Marketers tend to complain about the amount of data available: not necessarily that there’s not enough, but that there’s too much of it. Too much poor quality information makes it more difficult to analyse the data and to take the right business decisions. The process of creating engaging content is closely related to this problem. (…) Marketers should first define what information about the recipients they really need and how they are going to get it. Then you need to synchronise all the used tools to make the customer base always complete and updated. When you know the actual profile of your recipients, it’s much easier to create engaging content, test it and analyse it.
Michał Leszczyński, Content Marketing Manager, GetResponse

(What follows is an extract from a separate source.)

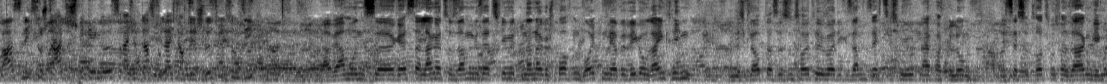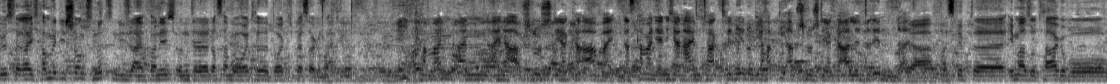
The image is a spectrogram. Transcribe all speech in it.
War es nicht so statisch wie gegen Österreich und das vielleicht auch der Schlüssel zum Sieg? Ja, wir haben uns äh, gestern lange zusammengesetzt, viel miteinander gesprochen, wollten mehr Bewegung reinkriegen. Und ich glaube, das ist uns heute über die gesamten 60 Minuten einfach gelungen. Nichtsdestotrotz muss man sagen, gegen Österreich haben wir die Chance, nutzen diese einfach nicht. Und äh, das haben wir heute deutlich besser gemacht. Wie kann man an einer Abschlussstärke arbeiten? Das kann man ja nicht an einem Tag trainieren und ihr habt die Abschlussstärke alle drin. Also ja, es gibt äh, immer so Tage, wo,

Targeting – Polish marketers better than foreign colleagues
Every day Internet users get so much spam and if we don’t make content respond to their needs, we’re going to sink in the sea of e-mails that are irrelevant for them. Sending the right message to the right people makes an effective campaign, and targeting enables you to personalise and segment content.
According to the study, 58.4% of Polish respondents use message personalisation and segmentation. Only 15.5% of them use full segmentation and all the targeting methods, but it’s a good result, considering it’s not always possible to have segmentation and personalisation based on more than 5 criteria. When compared with global results, Polish marketers look far better, as less than 50% of the respondents abroad use targeting.
Marketers continue to see e-mail marketing campaigns as a possibility to send content to all subscribers in their database, and not an opportunity to get in touch individually with the subscribers. Most of them use e-mailing as an advertising channel and pay more attention to quantity than to quality. In order for e-mail marketing to be effective, brands must see e-mail communication strategy as a priority. The goal is to create the best possible experience for the customer already on the level of their e-mail box – one that will generate the highest return on investment.
Philip Storey, founder of Enchant, CRM advising company
E-mail marketing and content marketing – no integrated vision
Content is one of the basic elements of incoming marketing. When defining marketing activities, it’s worth thinking about a long-term content planning strategy, because this way you can create a coherent image of your company and engage your audience more.
But according to research, more than 2/3rd of the Polish respondents (68%) do not have a long-term strategy for their content marketing vision and obtain content up to date. Only one in five respondents claims the company they work for has a long-term content planning, creation and distribution strategy.
Content planning strategy and its implementation is a big challenge. But the lack of a long-term strategy can only increase the chaotic nature of this dynamic creative process, and surely it doesn’t help create valuable content for building business. Although many people do not find such a strategy necessary, I believe it to be a crucial element of successful content marketing. Without a strategy only a coincidence can make your content bring real business profits.
Urszula Radzińska, president AUDE, member of International Content Marketing Forum
If you want to learn more details, we encourage you to read the full version of the report “E-mail marketing and marketing automation effectiveness 2017.”